    People (myself included) often remember how much they enjoyed a particular hotel and when they find themselves in that town they always stay at the same place. That’s the practical side of the question.

    Ethically, some of the commentators say Abraham went back to his previous stopping places in order to pay his debts; on his earlier journeys he had been impoverished and needed assistance, but now he had become wealthy (kaved me’od: Gen. 12:2) and was able to pay back the help he had received.

    Philosophically, there is a deeper consideration. What should one do in life – go backwards or forwards, re-trace your life’s experiences or move into hitherto unknown territory?

    Nostalgia draws you back, but reality insists that the past is over and can never be re-created.

    I never know what the future will bring, what lies in wait around the next corner – but I am guided by the final sentence of Psalm 27 (L’David Ori), Kavveh el HaShem – “Hope in the Lord, be strong, steel your heart, and hope in the Lord!”


    Money lending – Ask the Rabbi

    October 14th, 2018

    Q. Is lending money with interest permissible in Jewish law?

    A. The Torah prohibits a Jew from any borrowing or lending that involves another Jew in the payment of ribbit (interest).

    A Jew may pay interest to a gentile or charge them interest so long as the rates are fair.

    Why does the payment of interest not apply to a fellow Jew? Because they are family, and family should support each other out of love and concern.

    The Maharal of Prague said that treating each other in this way like loving siblings was rewarded by God redeeming the Israelites from Egypt.


    Restful Noah – No’ach

    October 7th, 2018

    God Appears to Noah, by James Tissot, c. 1896

    No’ach means “rest”, because he lightened the load of human beings by inventing the plough – the first machine that humanity ever had.

    In a second way he also eased the lot of his contemporaries by rebuilding civilisation after the great flood.
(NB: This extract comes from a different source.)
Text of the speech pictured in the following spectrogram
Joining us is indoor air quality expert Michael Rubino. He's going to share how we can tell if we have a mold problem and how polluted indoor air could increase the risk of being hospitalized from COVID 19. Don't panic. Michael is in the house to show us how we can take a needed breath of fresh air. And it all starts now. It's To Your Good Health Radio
    However, the critics say that he did not try hard enough to save his generation from destruction. He saw their sinfulness but did not exert himself enough to bring them to repentance.
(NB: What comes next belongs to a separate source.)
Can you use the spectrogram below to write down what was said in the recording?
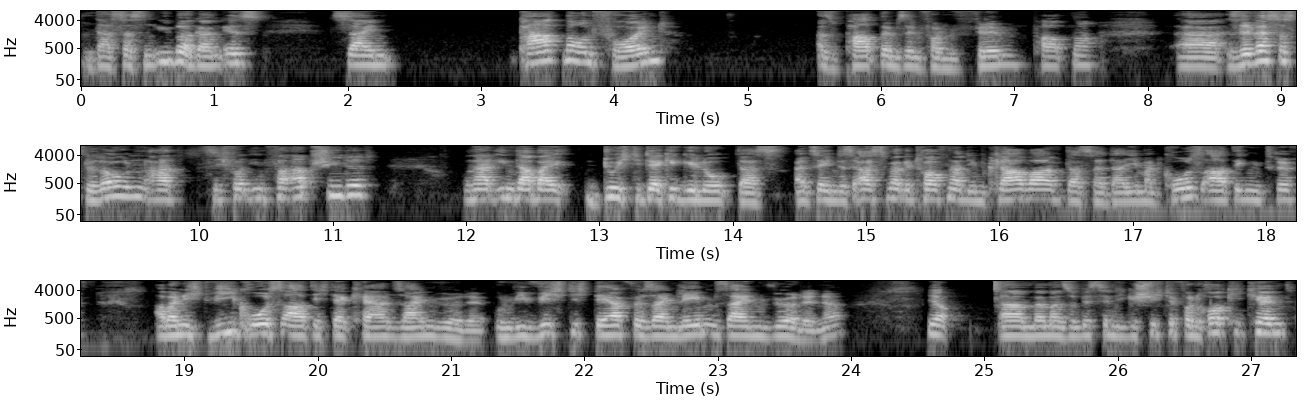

    In Yiddish he is sometimes referred to as a tzaddik im pelz – a righteous man wearing a fur coat who impliedly sends out a message, “I am warm in my coat – why are you complaining about being cold?”

    Another Biblical figure whose name means “rest” is Samson’s father Mano’ach, except that in his case he probably bore this name because he was a rather quiescent individual who left the action to his wife and son.

    The contrast with his strong, lusty son leads some scholars to say that Mano’ach could not have sired a son like Samson.


    Noah’s sons – No’ach

    October 7th, 2018

    The sons of Noah, by James Tissot, 1904

    Like No’ach, his three sons are each regarded as the founder of a human type.

    Shem (“name”) is an intellectual who can define and identify things, Cham (“warmth”) is emotional and passionate, and Yefet (“beauty”) represents artistic creativity.

    Though we customarily list them in that order, Shem, Cham and Yefet, the wording of Gen. 10:21 suggests that the oldest son is Yefet, so why do we normally put Shem first?

    The Talmud (Sanh. 108b) calls Shem “the great one”. It was he who took the initiative of covering his father who was inebriated and naked, making him the most morally sensitive of the brothers. The sages say that Shem thus typifies the Jewish people whose tradition is that every moral and ethical problem should be responded to with speed, energy and conscience.

    The rabbis had a poor opinion of Cham whom they regarded as symbolic of the callousness and unconcern which were the hallmarks of his son Canaan and his later descendants.